Our weekly gigs, didn’t require a lot of tweaking to the board, so once it was set, myself or another could adjust on the fly. 90% of the time, it needed no adjustments.
If we’d have decided to go from semi to pro, things would have changed. A manager, engineer and roadies, would have been neccessary. So, we’d have had to incorporate, and that would have required legal counsel too.
Tax law on music performance in the States can be a real quagmire. Money earned below a set figure, isn’t taxed. Above that figure, it is taxed. If memory serves, that amount in 1990, was $3000/ year. By 2000, it was up to $5000/year. Most of that period, we made well over the limit, and had to pay taxes. Those figure limits, were what the IRS labels as the limits of income from a hobby vs income beyond hobby and into semi or professional. We did this on our individual incomes, rather than as a group. Incorporating wouldn’t have allowed that, but it also opens a whole different realm of tax law.

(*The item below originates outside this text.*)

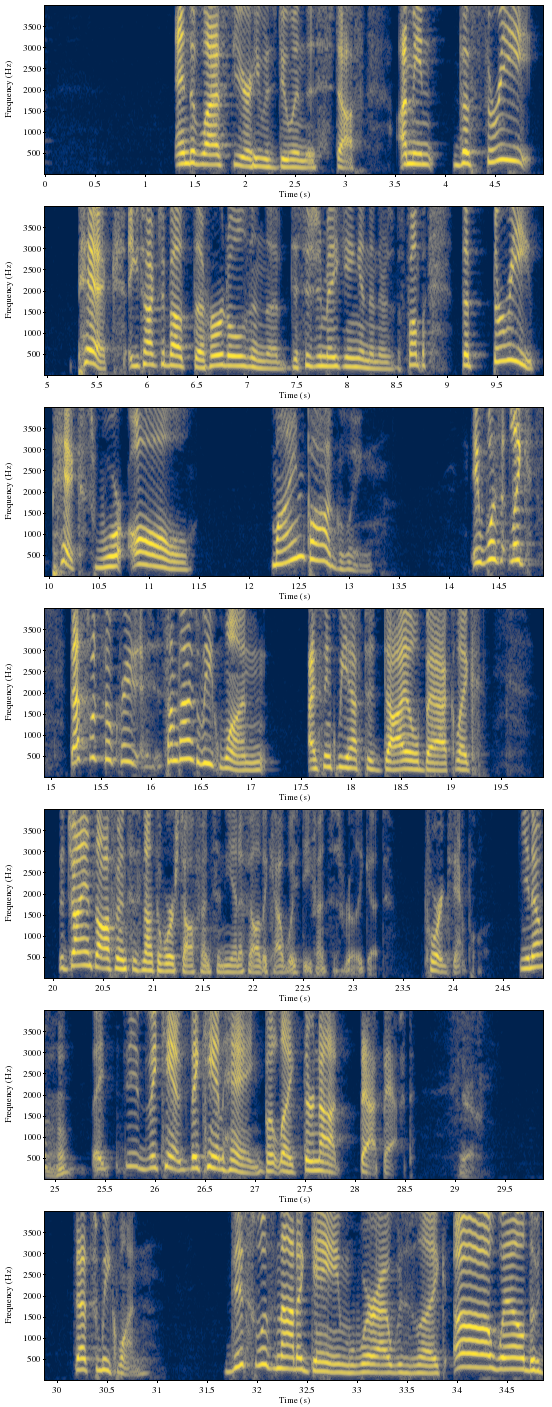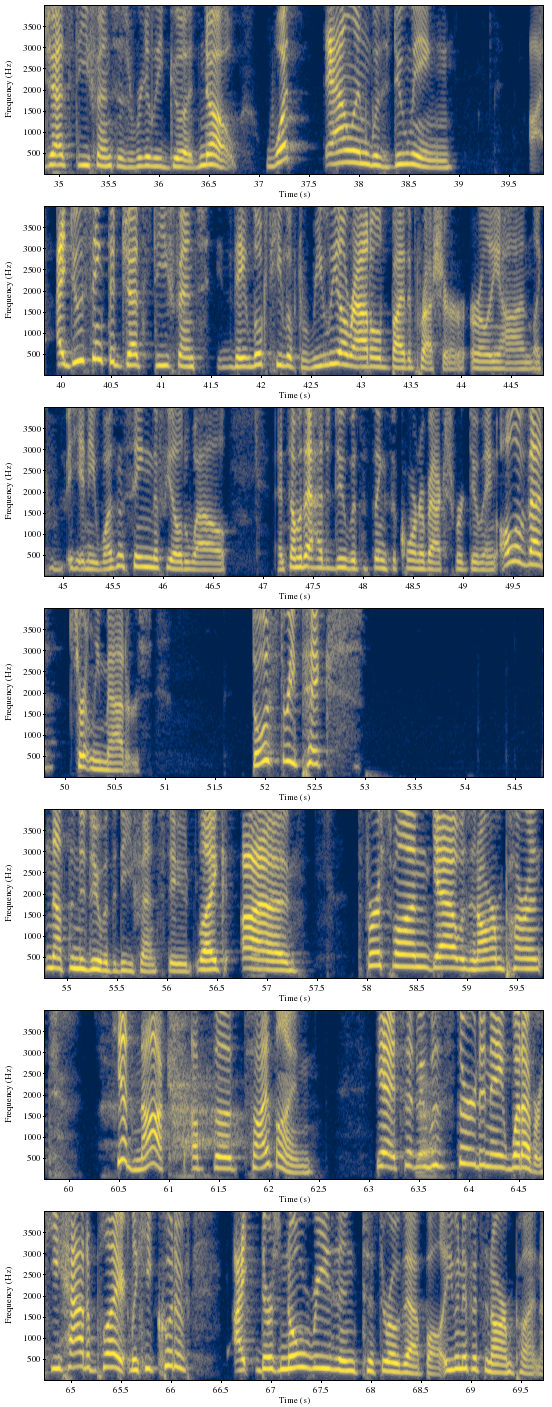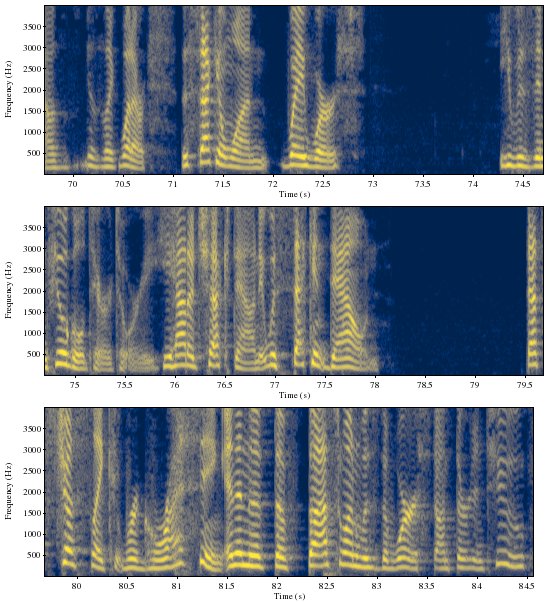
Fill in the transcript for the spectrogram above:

We did set up a common fund, that we all contributed back too. Doing this enabled us to replace worn or broken sound equipment, without any one member taking a hit for replacing something.